Over the last couple of months, the US Federal Trade Commission (FTC) has filed to block two M&A deals in the video game space, first the acquisition of virtual reality start-up Within (that developed a VR fitness app) by Meta and, last week, the blockbuster takeover ($69 billion) of Activision Blizzard by Microsoft.
Both legal challenges demonstrate a more aggressive antitrust enforcement approach by the FTC under Chair Lina Khan, who has been nominated by Joe Biden and who has been vocal about her ambition to rein in Big Tech. During her previous professional experiences and student years, Lina Khan notably criticized Google’s and Amazon’s market power.
While the FTC’s attempt to block the Activision deal is not totally surprising given the size of the transaction and the real competition risks (such as Microsoft withholding Activision content from rival gaming platforms / cloud offerings), the FTC’s intervention in the Meta-Within deal was unexpected given the limited size of the VR fitness market and suggests that any future acquisition by a Tech giant will be closely scrutinized and potentially rebuffed… The upcoming legal proceedings will then be a key test of the FTC’s new antitrust policy and could set precedents.
As for the Activision deal, we believe there’s a high probability that the judge leans towards the FTC position, considering that Microsoft made several titles from Bethesda, a company it acquired in 2020, exclusive to the Xbox, then hampering competition between consoles. That said, the recent remedies Microsoft has offered to Sony and Nintendo (availability of Call of Duty, Activision’s largest franchise, on their respective consoles and cloud services for 10 years) could be a wild card for the Tech giant, even if we suspect that it will not be sufficient (Microsoft has not made any commitment about Activision’s other franchises, such as Overwatch and Diablo).

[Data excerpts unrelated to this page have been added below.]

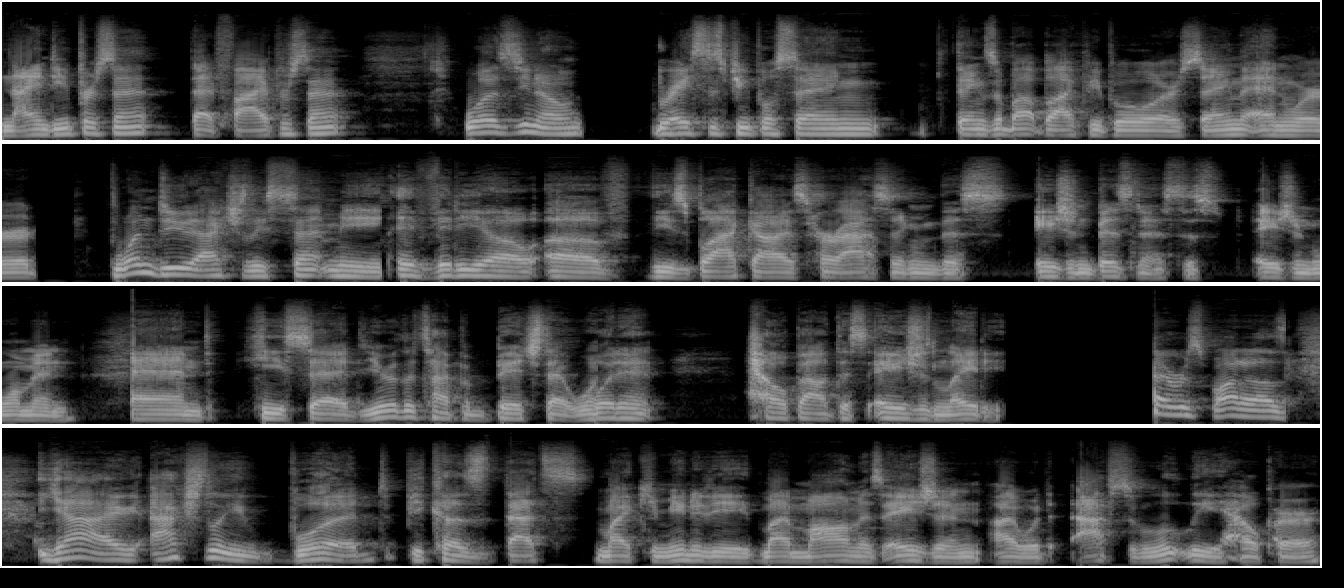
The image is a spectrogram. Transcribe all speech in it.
90%, that 5% was, you know, racist people saying things about black people or saying the N word. One dude actually sent me a video of these black guys harassing this Asian business, this Asian woman. And he said, You're the type of bitch that wouldn't help out this Asian lady. I responded, I was like, Yeah, I actually would because that's my community. My mom is Asian. I would absolutely help her.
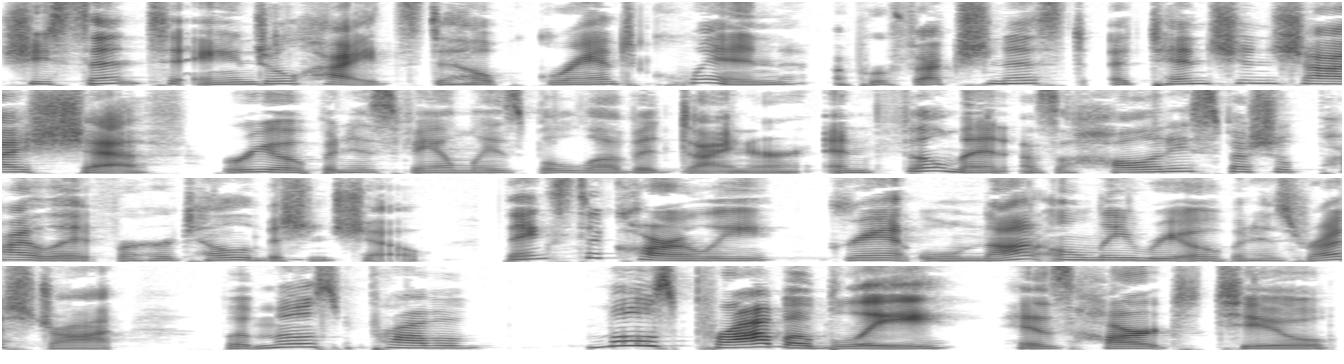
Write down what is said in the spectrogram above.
She's sent to Angel Heights to help Grant Quinn, a perfectionist, attention shy chef, reopen his family's beloved diner and film it as a holiday special pilot for her television show. Thanks to Carly, Grant will not only reopen his restaurant, but most probably most probably his heart too.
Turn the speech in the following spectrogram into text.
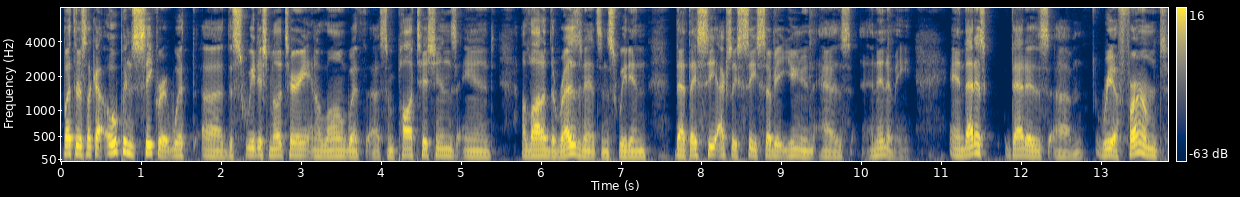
but there's like an open secret with uh, the Swedish military and along with uh, some politicians and a lot of the residents in Sweden that they see actually see Soviet Union as an enemy, and that is that is um, reaffirmed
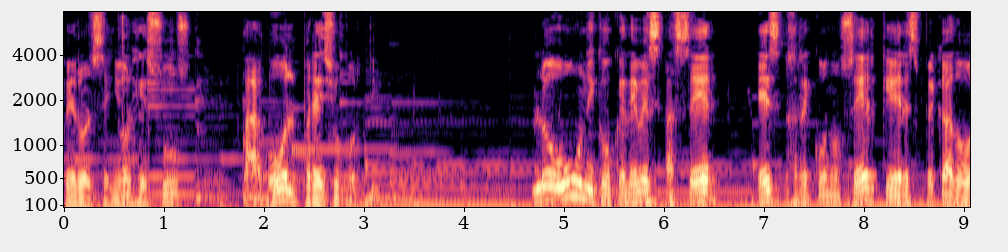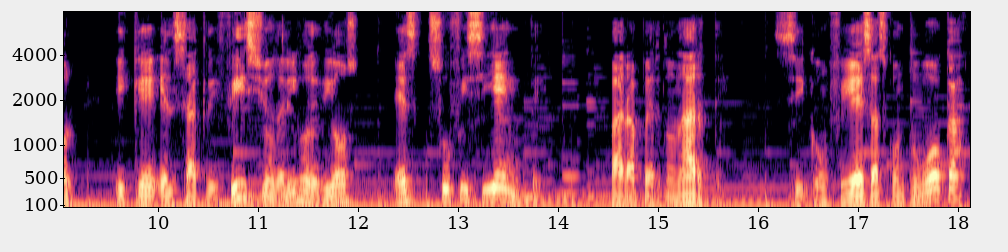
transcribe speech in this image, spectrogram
pero el Señor Jesús pagó el precio por ti. Lo único que debes hacer es reconocer que eres pecador y que el sacrificio del Hijo de Dios es suficiente para perdonarte si confiesas con tu boca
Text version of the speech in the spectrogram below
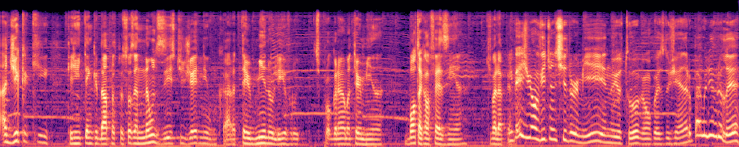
a dica que, que a gente tem que dar pras pessoas é não desiste de jeito nenhum, cara. Termina o livro, esse programa, termina. Bota aquela fezinha que vale a Em pena. vez de ver um vídeo antes de dormir no YouTube, alguma coisa do gênero, pega o livro e lê.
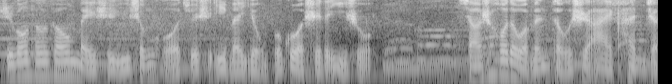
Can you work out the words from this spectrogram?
时光匆匆，美食与生活却是一门永不过时的艺术。小时候的我们总是爱看着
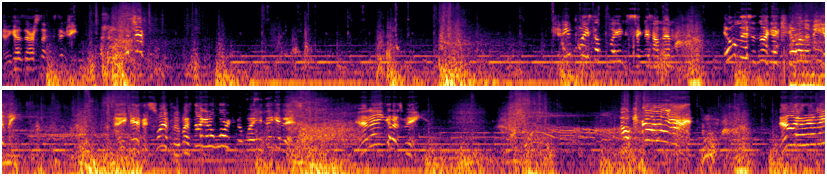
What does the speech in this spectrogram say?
And because they're st stingy. Can you place some fucking sickness on them? Illness is not gonna kill them immediately! I mean, you can if it's swine flu, but it's not gonna work the way you think it is! And it ain't gonna be! Oh, come on! Now I really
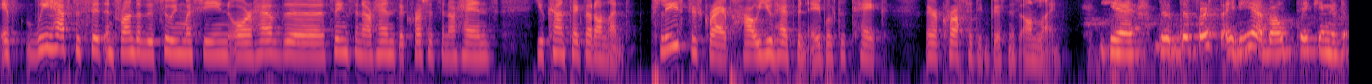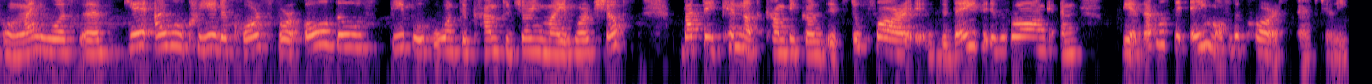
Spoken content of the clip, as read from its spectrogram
If we have to sit in front of the sewing machine or have the things in our hand, the crochets in our hands, you can't take that online. Please describe how you have been able to take their crocheting business online. Yeah, the, the first idea about taking it online was uh, yeah, I will create a course for all those people who want to come to join my workshops, but they cannot come because it's too far, the date is wrong. And yeah, that was the aim of the course actually.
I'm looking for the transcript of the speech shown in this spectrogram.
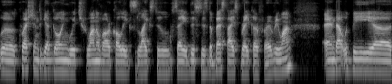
uh, question to get going, which one of our colleagues likes to say this is the best icebreaker for everyone. And that would be uh,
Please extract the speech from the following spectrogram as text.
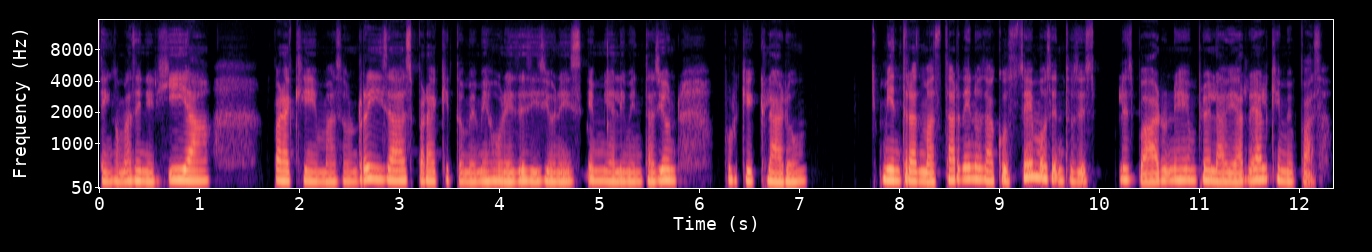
tenga más energía, para que dé más sonrisas, para que tome mejores decisiones en mi alimentación, porque claro, mientras más tarde nos acostemos, entonces les voy a dar un ejemplo de la vida real que me pasa.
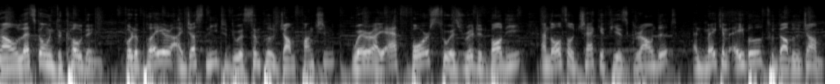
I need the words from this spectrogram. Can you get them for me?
Now let's go into coding. For the player I just need to do a simple jump function where I add force to his rigid body and also check if he is grounded and make him able to double jump.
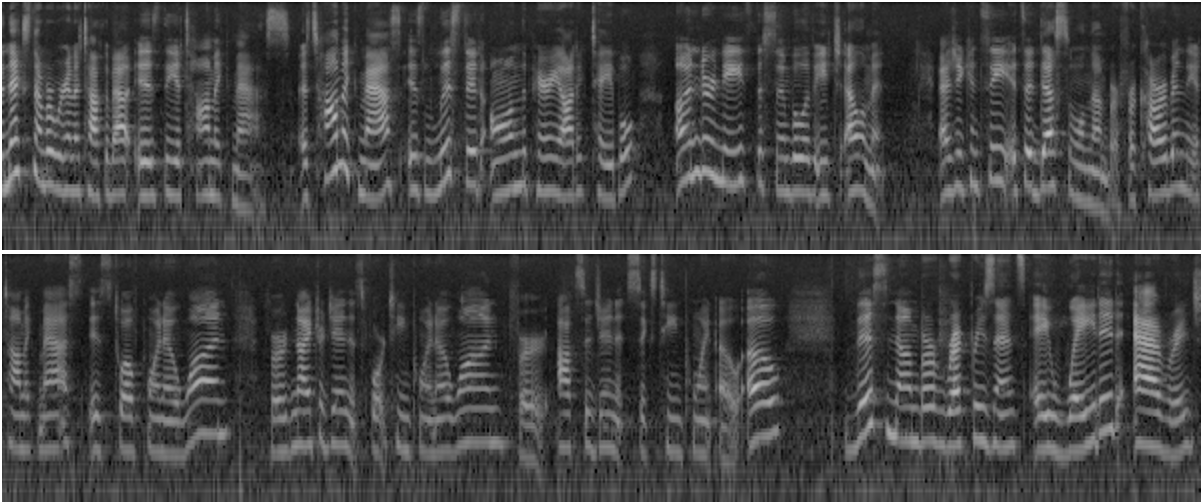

Turning to the Within acquisition, if the judge were to confirm the FTC’s stance, it could have a chilling effect on acquisitions by Tech giants, even the small ones, in gaming obviously but also in other industries (software, medtech…), as the FTC would feel comfortable taking an active monitoring role in nascent businesses.
The outcome of these suits between the FTC and Microsoft/Meta will clearly need to be monitored in coming months to assess the future M&A policy of Tech giants.
For now, we continue to believe that, as the Metaverse race and streaming wars heat up, other Tech giants will follow in the footsteps of Microsoft and Meta and show M&A interest for game publishers that own open-world environments that could easily turn into Metaverse worlds or large intellectual property libraries that can be monetized on a streaming platform.
Contrary to Microsoft and Meta, Netflix, Amazon and Google indeed remain in a position to make M&A moves in our view given their very limited exposure to gaming assets, even if these moves will probably be less audacious than the Activision acquisition in light of the new regulatory environment.